From the first line to the last, repeat the data exactly and drop the pictures.

■ **SOURCE MATERIAL**
- Opening Delimiter -

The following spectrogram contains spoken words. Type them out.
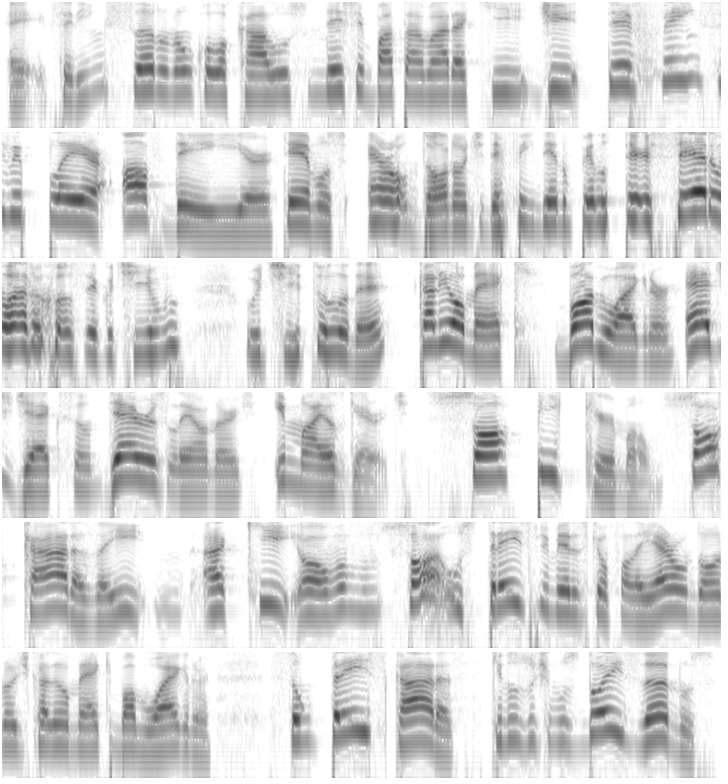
é, seria insano não colocá-los nesse patamar aqui de Defensive Player of the Year. Temos Aaron Donald defendendo pelo terceiro ano consecutivo o título, né? Khalil Mack, Bob Wagner, Ed Jackson, Darius Leonard e Miles Garrett. Só pique, irmão. Só caras aí. Aqui, ó, só os três primeiros que eu falei, Aaron Donald, Khalil Mack e Bob Wagner, são três caras que nos últimos dois anos,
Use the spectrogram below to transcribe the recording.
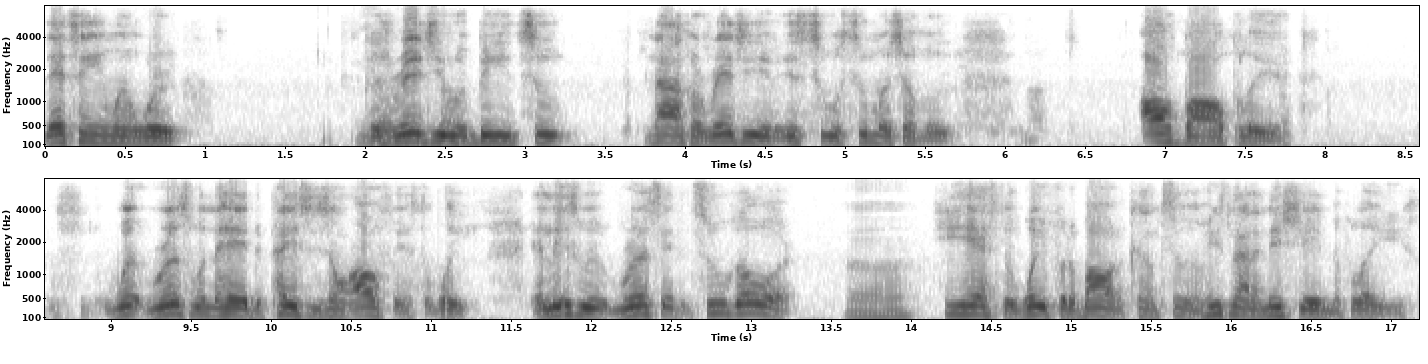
that team wouldn't work because Reggie so? would be too. Nah, cause Reggie is too too much of a off ball player. What Russ when they had the Pacers on offense to wait. At least with Russ at the two guard, uh-huh. he has to wait for the ball to come to him. He's not initiating the plays.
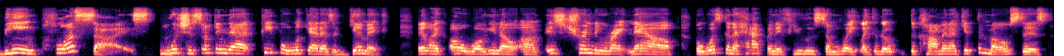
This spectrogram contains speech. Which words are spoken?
being plus size, mm-hmm. which is something that people look at as a gimmick. They're like, oh, well, you know, um, it's trending right now, but what's going to happen if you lose some weight? Like the, the comment I get the most is,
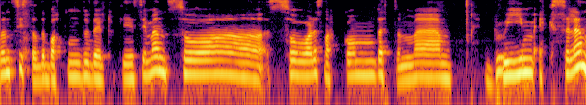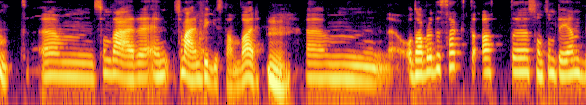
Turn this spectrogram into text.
den siste debatten du deltok i, Simen, så, så, var det snakk om dette med Bream Excellent, um, som, er en, som, er en, byggestandard. Mm. Um, og da ble det sagt at uh, sånn som DNB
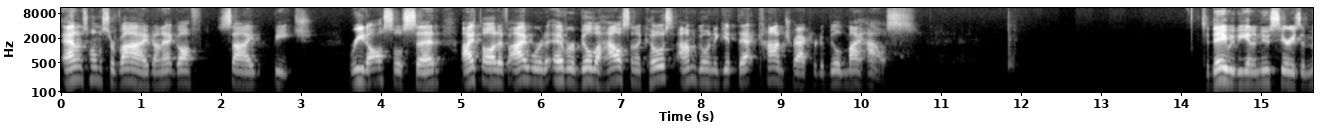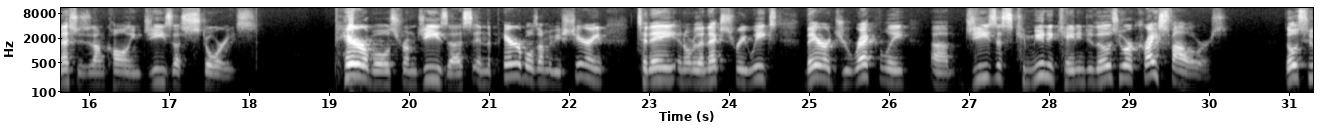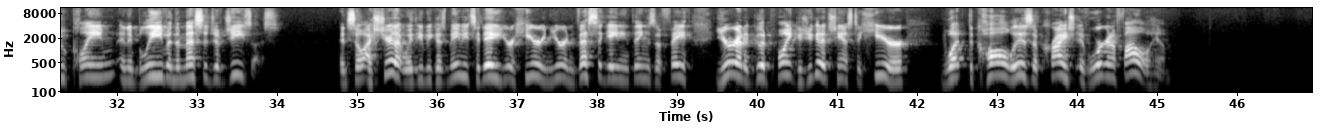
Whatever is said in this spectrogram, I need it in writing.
Adams home survived on that Gulf side beach. Reed also said, I thought if I were to ever build a house on the coast, I'm going to get that contractor to build my house. Today, we begin a new series of messages I'm calling Jesus Stories. Parables from Jesus. And the parables I'm going to be sharing today and over the next three weeks, they are directly um, Jesus communicating to those who are Christ followers those who claim and believe in the message of Jesus. And so I share that with you because maybe today you're here and you're investigating things of faith. You're at a good point because you get a chance to hear what the call is of Christ if we're going to follow him.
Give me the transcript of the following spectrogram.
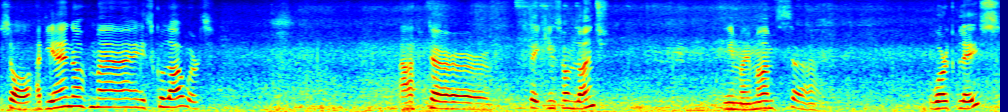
So at the end of my school hours after taking some lunch in my mom's uh, workplace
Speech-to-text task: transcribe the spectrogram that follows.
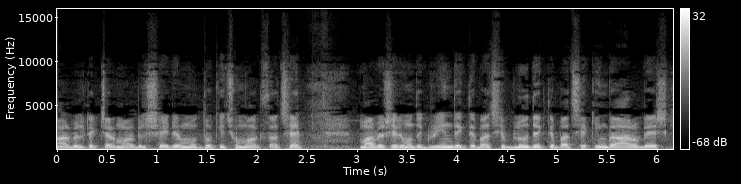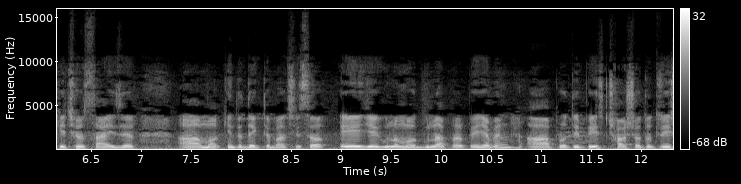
মার্বেল টেক্সচার মার্বেল শেডের মধ্যেও কিছু মার্কস আছে। মার্বেল শেডের মধ্যে গ্রিন দেখতে পাচ্ছি ব্লু দেখতে পাচ্ছি কিংবা আরও বেশ কিছু সাইজের মগ কিন্তু দেখতে পাচ্ছি। সো এই যেগুলো মগগুলো আপনারা পেয়ে যাবেন প্রতি পিস ছশত ত্রিশ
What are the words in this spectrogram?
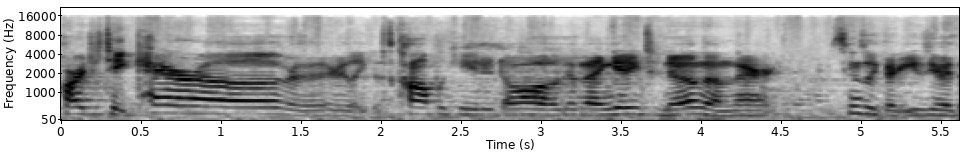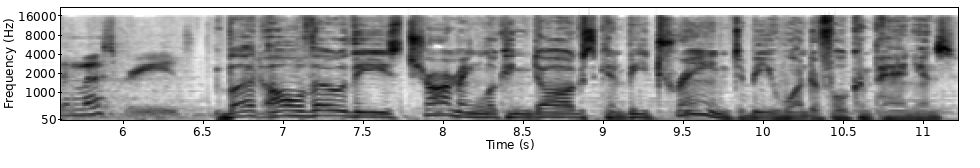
hard to take care of or they're like this complicated dog. And then getting to know them, they're seems like they're easier than most breeds. But although these charming looking dogs can be trained to be wonderful companions,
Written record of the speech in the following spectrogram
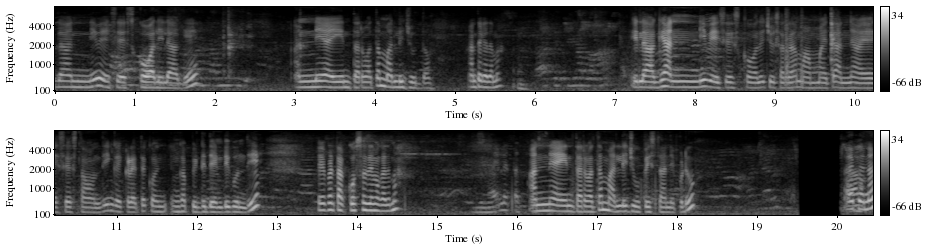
ఇలా అన్నీ వేసేసుకోవాలి ఇలాగే. అన్నీ అయిన తర్వాత మళ్ళీ చూద్దాం. అంతే కదమ్మా? ఇలాగే అన్నీ వేసేసుకోవాలి. చూసారు కదా మా అమ్మ అయితే అన్నీ వేసేస్తూ ఉంది. ఇంకా ఇక్కడైతే కొంచెం ఇంకా పిండి దెండిగా ఉంది. పేపర్ తక్కువ వస్తుందేమో కదమ్మా? అన్నీ అయిన తర్వాత మళ్ళీ చూపిస్తాను ఇప్పుడు. అయిపోయినా?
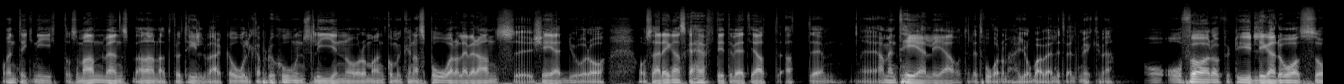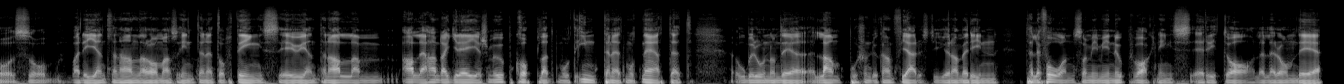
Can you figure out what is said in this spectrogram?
och en teknik då som används bland annat för att tillverka olika produktionslinor och man kommer kunna spåra leveranskedjor och, och så är det ganska häftigt, det vet jag att, att eh, eh ja, men Telia och Tele2 de här jobbar väldigt, väldigt mycket med och, för att förtydliga då så, så vad det egentligen handlar om, alltså Internet of Things är ju egentligen alla, alla andra grejer som är uppkopplade mot internet, mot nätet. Oberoende om det är lampor som du kan fjärrstyra med din telefon som i min uppvakningsritual eller om det är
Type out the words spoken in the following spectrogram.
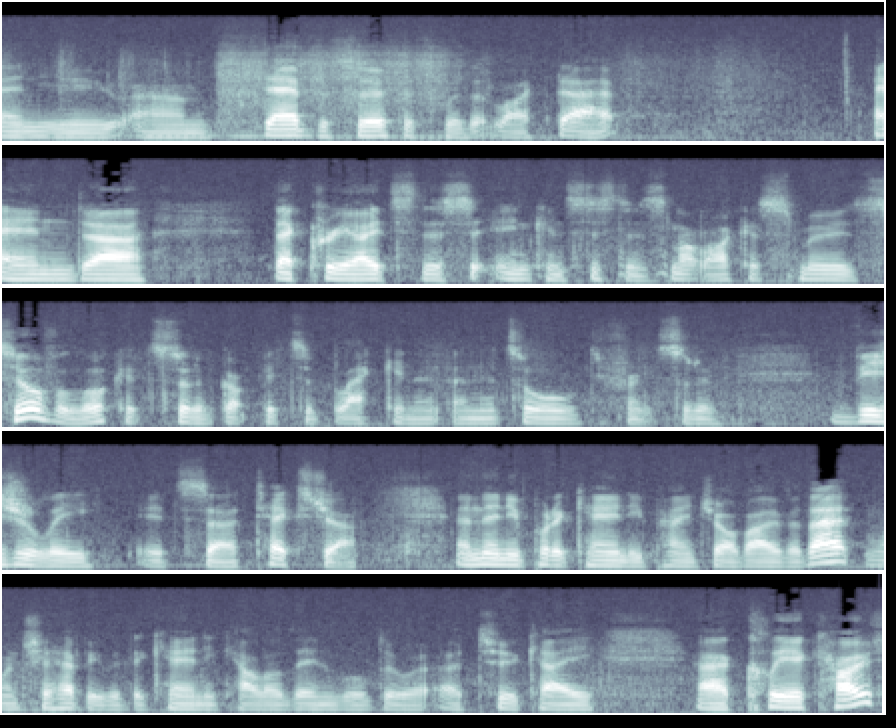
and you um, dab the surface with it like that and uh, that creates this inconsistent it's not like a smooth silver look it's sort of got bits of black in it and it's all different sort of visually its uh, texture. And then you put a candy paint job over that once you're happy with the candy color then we'll do a, a 2k uh, clear coat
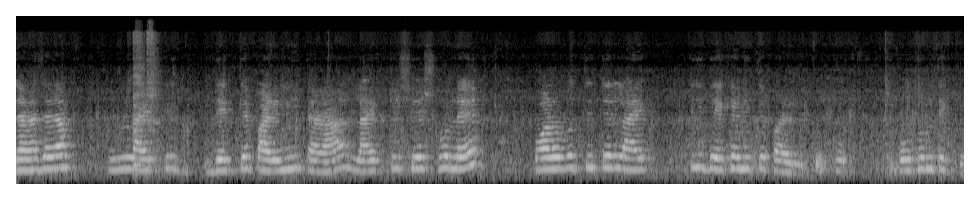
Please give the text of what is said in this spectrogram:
যারা যারা ফুল লাইভটি দেখতে পারেনি তারা। লাইভটি শেষ হলে পরবর্তীতে লাইভটি দেখে নিতে পারেন প্রথম থেকে।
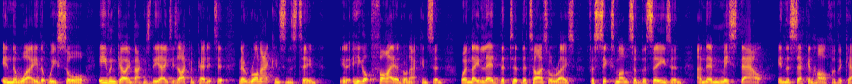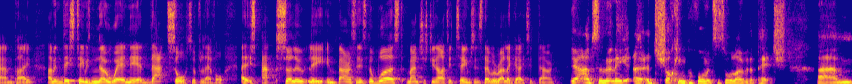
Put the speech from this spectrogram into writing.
in the way that we saw, even going back into the 80s. I compared it to, you know, Ron Atkinson's team You know, he got fired, Ron Atkinson, when they led the, t- the title race for six months of the season and then missed out in the second half of the campaign. I mean, this team is nowhere near that sort of level. It's absolutely embarrassing. It's the worst Manchester United team since they were relegated, Darren. Yeah, absolutely. Uh, shocking performances all over the pitch. Um,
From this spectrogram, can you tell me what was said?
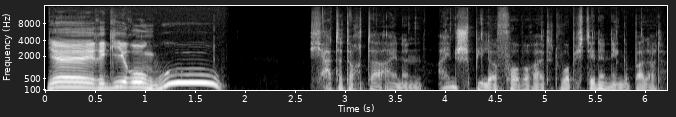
Yay, Regierung, woo! Ich hatte doch da einen Einspieler vorbereitet. Wo habe ich den denn hingeballert?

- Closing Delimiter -

■ **YOUR SOLUTION**
The following spectrogram contains spoken words. Type them out.
é, seria insano não colocá-los nesse patamar aqui de Defensive Player of the Year. Temos Aaron Donald defendendo pelo terceiro ano consecutivo o título, né? Khalil Mack, Bob Wagner, Ed Jackson, Darius Leonard e Miles Garrett. Só pique, irmão. Só caras aí. Aqui, ó, só os três primeiros que eu falei, Aaron Donald, Khalil Mack e Bob Wagner, são três caras que nos últimos dois anos,
Use the spectrogram below to transcribe the recording.
that team wouldn't work because Reggie so? would be too. Nah, cause Reggie is too too much of a off ball player. What Russ when they had the Pacers on offense to wait. At least with Russ at the two guard, uh-huh. he has to wait for the ball to come to him. He's not initiating the plays.
This spectrogram contains speech. Which words are spoken?
being plus size, mm-hmm. which is something that people look at as a gimmick. They're like, oh, well, you know, um, it's trending right now, but what's going to happen if you lose some weight? Like the, the comment I get the most is,
Turn this spectrogram into text.
den siste debatten du deltok i, Simen, så, så, var det snakk om dette med Bream Excellent, um, som, er en, som, er en, byggestandard. Mm. Um, og da ble det sagt at uh, sånn som DNB
Whatever is said in this spectrogram, I need it in writing.
Adams home survived on that Gulf side beach. Reed also said, I thought if I were to ever build a house on the coast, I'm going to get that contractor to build my house. Today, we begin a new series of messages I'm calling Jesus Stories. Parables from Jesus. And the parables I'm going to be sharing today and over the next three weeks, they are directly um, Jesus communicating to those who are Christ followers those who claim and believe in the message of Jesus. And so I share that with you because maybe today you're here and you're investigating things of faith. You're at a good point because you get a chance to hear what the call is of Christ if we're going to follow him.
Give me the transcript of the following spectrogram.
So at the end of my school hours after taking some lunch in my mom's uh, workplace
Speech-to-text task: transcribe the spectrogram that follows.
মার্বেল টেক্সচার মার্বেল শেডের মধ্যেও কিছু মার্কস আছে। মার্বেল শেডের মধ্যে গ্রিন দেখতে পাচ্ছি ব্লু দেখতে পাচ্ছি কিংবা আরও বেশ কিছু সাইজের মগ কিন্তু দেখতে পাচ্ছি। সো এই যেগুলো মগগুলো আপনারা পেয়ে যাবেন প্রতি পিস ছশত ত্রিশ
What are the words in this spectrogram?
hard to take care of or they're like this complicated dog. And then getting to know them, they're seems like they're easier than most breeds. But although these charming looking dogs can be trained to be wonderful companions,
Written record of the speech in the following spectrogram
ఇలా అన్నీ వేసేసుకోవాలి ఇలాగే. అన్నీ అయిన తర్వాత మళ్ళీ చూద్దాం. అంతే కదమ్మా? ఇలాగే అన్నీ వేసేసుకోవాలి. చూసారు కదా మా అమ్మ అయితే అన్నీ వేసేస్తూ ఉంది. ఇంకా ఇక్కడైతే కొంచెం ఇంకా పిండి దెండిగా ఉంది. పేపర్ తక్కువ వస్తుందేమో కదమ్మా? అన్నీ అయిన తర్వాత మళ్ళీ చూపిస్తాను ఇప్పుడు. అయిపోయినా?
Can you figure out what is said in this spectrogram?
och en teknik då som används bland annat för att tillverka olika produktionslinor och man kommer kunna spåra leveranskedjor och, och så är det ganska häftigt, det vet jag att, att eh, eh ja, men Telia och Tele2 de här jobbar väldigt, väldigt mycket med och, för att förtydliga då så, så vad det egentligen handlar om, alltså Internet of Things är ju egentligen alla, alla andra grejer som är uppkopplade mot internet, mot nätet. Oberoende om det är lampor som du kan fjärrstyra med din telefon som i min uppvakningsritual eller om det är
Type out the words spoken in the following spectrogram.
and you um, dab the surface with it like that and uh, that creates this inconsistent it's not like a smooth silver look it's sort of got bits of black in it and it's all different sort of visually its uh, texture. And then you put a candy paint job over that once you're happy with the candy color then we'll do a, a 2k uh, clear coat
Please give the text of what is said in this spectrogram:
যারা যারা ফুল লাইভটি দেখতে পারেনি তারা। লাইভটি শেষ হলে পরবর্তীতে লাইভটি দেখে নিতে পারেন প্রথম থেকে।
Put the speech from this spectrogram into writing.
in the way that we saw, even going back into the 80s. I compared it to, you know, Ron Atkinson's team You know, he got fired, Ron Atkinson, when they led the, t- the title race for six months of the season and then missed out in the second half of the campaign. I mean, this team is nowhere near that sort of level. It's absolutely embarrassing. It's the worst Manchester United team since they were relegated, Darren. Yeah, absolutely. Uh, shocking performances all over the pitch. Um,
From this spectrogram, can you tell me what was said?
Yay, Regierung, woo! Ich hatte doch da einen Einspieler vorbereitet. Wo habe ich den denn hingeballert?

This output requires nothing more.